## Task
Repeat the lines from the one containing "Could you type" through the last line of the data, exactly, pictures omitted.

## Data entries
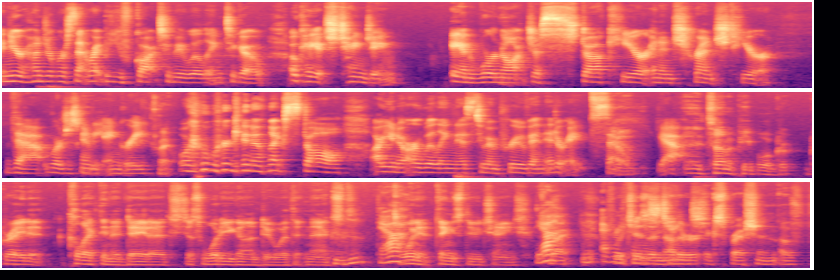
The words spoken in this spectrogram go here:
And you're 100% right, but you've got to be willing to go, okay, it's changing. And we're not just stuck here and entrenched here that we're just going to be angry Right. or we're going to like stall our you know our willingness to improve and iterate so yeah And a ton of people are great at collecting the data. It's just what are you going to do with it next? Mm-hmm. Yeah. When it, things do change. Yeah, right. and everything Which is another changed. expression of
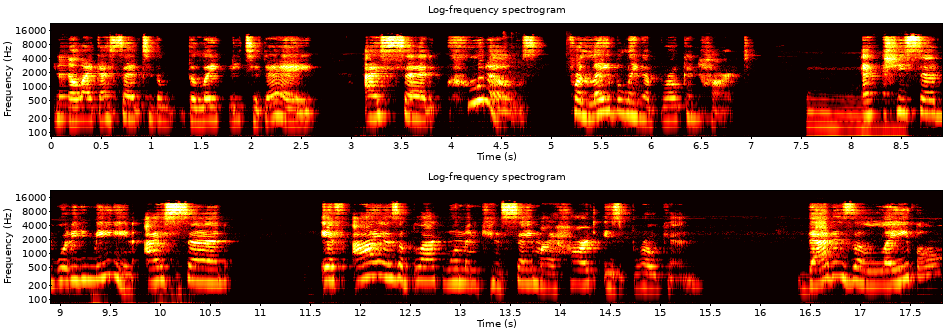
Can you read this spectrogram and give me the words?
you know, like I said to the, the lady today, I said, kudos for labeling a broken heart. Mm. And she said, What do you mean? I said, If I, as a Black woman, can say my heart is broken, that is a label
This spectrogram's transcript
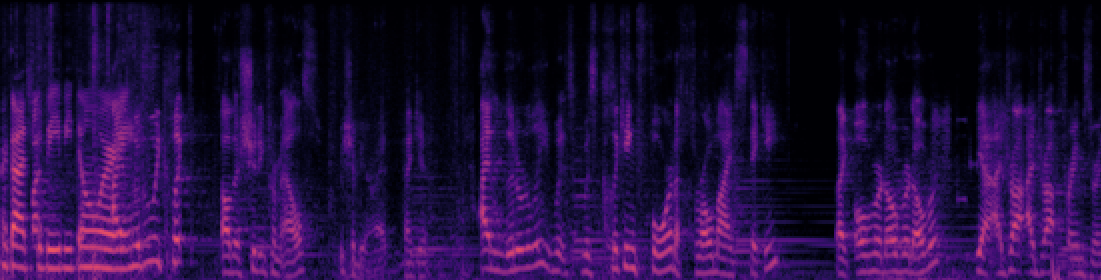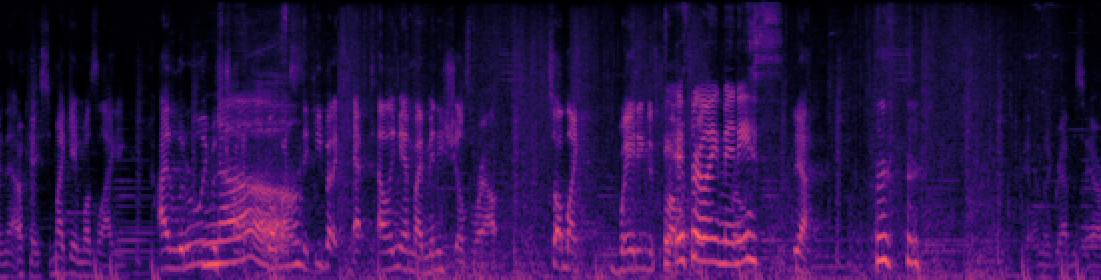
I got you, baby. Don't worry. I literally clicked. Oh, they're shooting from L's. We should be all right. Thank you. I literally was was clicking four to throw my sticky, like over and over and over. Yeah, I dropped I dropped frames during that. Okay, so my game was lagging. I literally was trying to throw my sticky, but it kept telling me and my mini shields were out. So I'm like waiting to throw. You're throwing throw. minis. Yeah. okay, I'm gonna grab this AR.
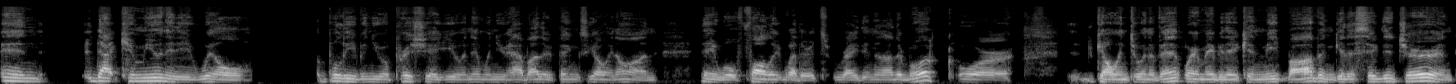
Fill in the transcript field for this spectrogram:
and that community will believe in you, appreciate you, and then when you have other things going on, they will follow. Whether it's writing another book or go into an event where maybe they can meet Bob and get a signature and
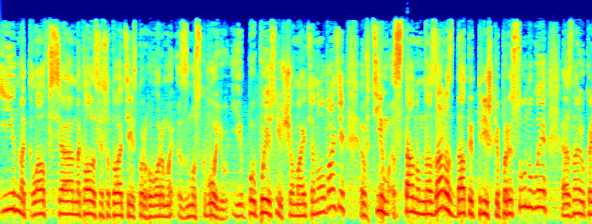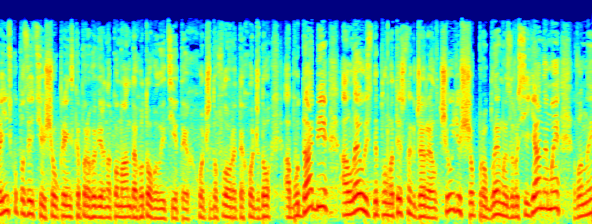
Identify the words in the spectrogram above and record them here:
І наклався наклалися ситуації з переговорами з Москвою. І по- поясню, що мається на увазі. Втім, станом на зараз дати трішки пересунули. Знаю українську позицію, що українська переговірна команда готова летіти, хоч до Флориди, хоч до Абу-Дабі. Але ось дипломатичних джерел чую, що проблеми з росіянами вони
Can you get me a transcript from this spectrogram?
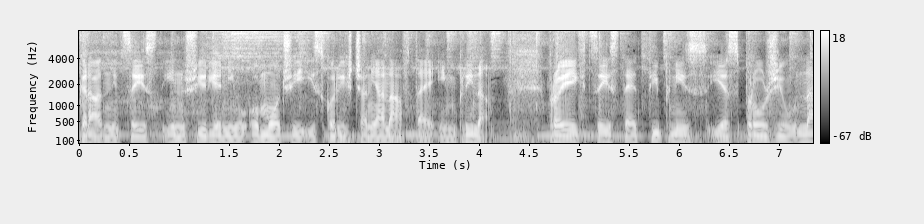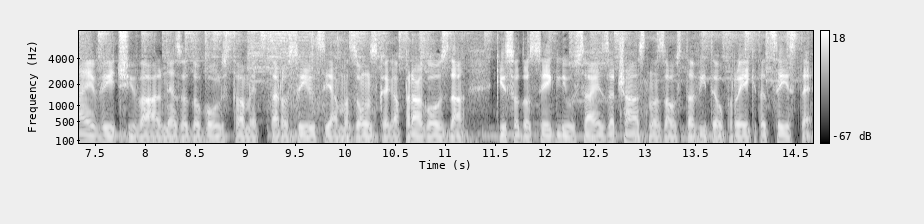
gradni cest in širjenju območij izkoriščanja nafte in plina. Projekt ceste Tipnis je sprožil največji val nezadovoljstva med staroseljci amazonskega pragozda, ki so dosegli vsaj začasno zaustavitev projekta ceste,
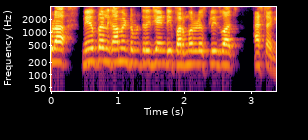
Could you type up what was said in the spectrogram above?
కూడా మీ అభిప్రాయాన్ని కామెంట్ తెలియజేయండి. For more please watch. Hashtag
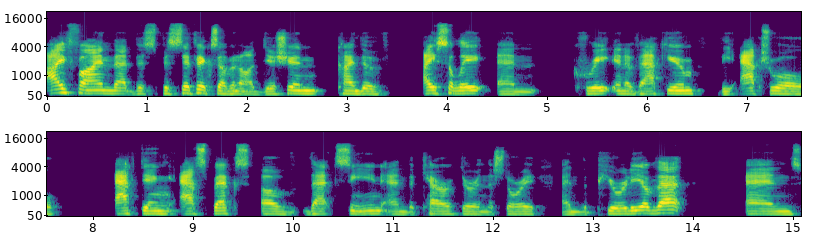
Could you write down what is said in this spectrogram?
I find that the specifics of an audition kind of isolate and create in a vacuum the actual acting aspects of that scene and the character and the story and the purity of that. And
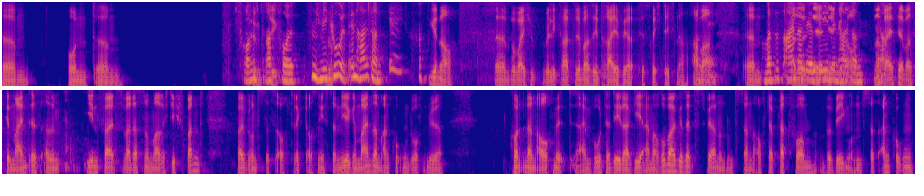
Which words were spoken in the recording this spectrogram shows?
Ähm, und ähm, ich freue mich gerade voll. Wie cool, in Haltern. Yay. Genau. Äh, wobei ich überlege gerade, Silbersee 3 wär, ist richtig, ne? Aber, okay. ähm, Aber es ist einer also der Seen ja, in genau. Man ja. weiß ja, was gemeint ist. Also ja. jedenfalls war das nochmal richtig spannend, weil wir uns das auch direkt aus nächster Nähe gemeinsam angucken durften. Wir konnten dann auch mit einem Boot der DLAG einmal rübergesetzt werden und uns dann auf der Plattform bewegen und uns das angucken.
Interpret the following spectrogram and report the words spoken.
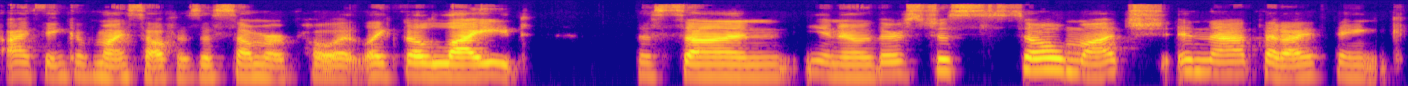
i think of myself as a summer poet like the light the sun you know there's just so much in that that i think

## Reply
Could you type up what was said in the spectrogram above?
కూడా మీ అభిప్రాయాన్ని కామెంట్ తెలియజేయండి. For more please watch. Hashtag
Could you write down what is said in this spectrogram?
I find that the specifics of an audition kind of isolate and create in a vacuum the actual acting aspects of that scene and the character and the story and the purity of that. And
Which words were spoken in the recording this spectrogram shows?
Ähm, und ähm, ich freue mich gerade voll. Wie cool, in Haltern. Yay. Genau. Äh, wobei ich überlege gerade, Silbersee 3 wär, ist richtig, ne? Aber, okay. ähm, Aber es ist einer also der Seen ja, in genau. Man ja. weiß ja, was gemeint ist. Also ja. jedenfalls war das nochmal richtig spannend, weil wir uns das auch direkt aus nächster Nähe gemeinsam angucken durften. Wir konnten dann auch mit einem Boot der DLAG einmal rübergesetzt werden und uns dann auf der Plattform bewegen und uns das angucken.
Interpret the following spectrogram and report the words spoken.
i think of myself as a summer poet like the light the sun you know there's just so much in that that i think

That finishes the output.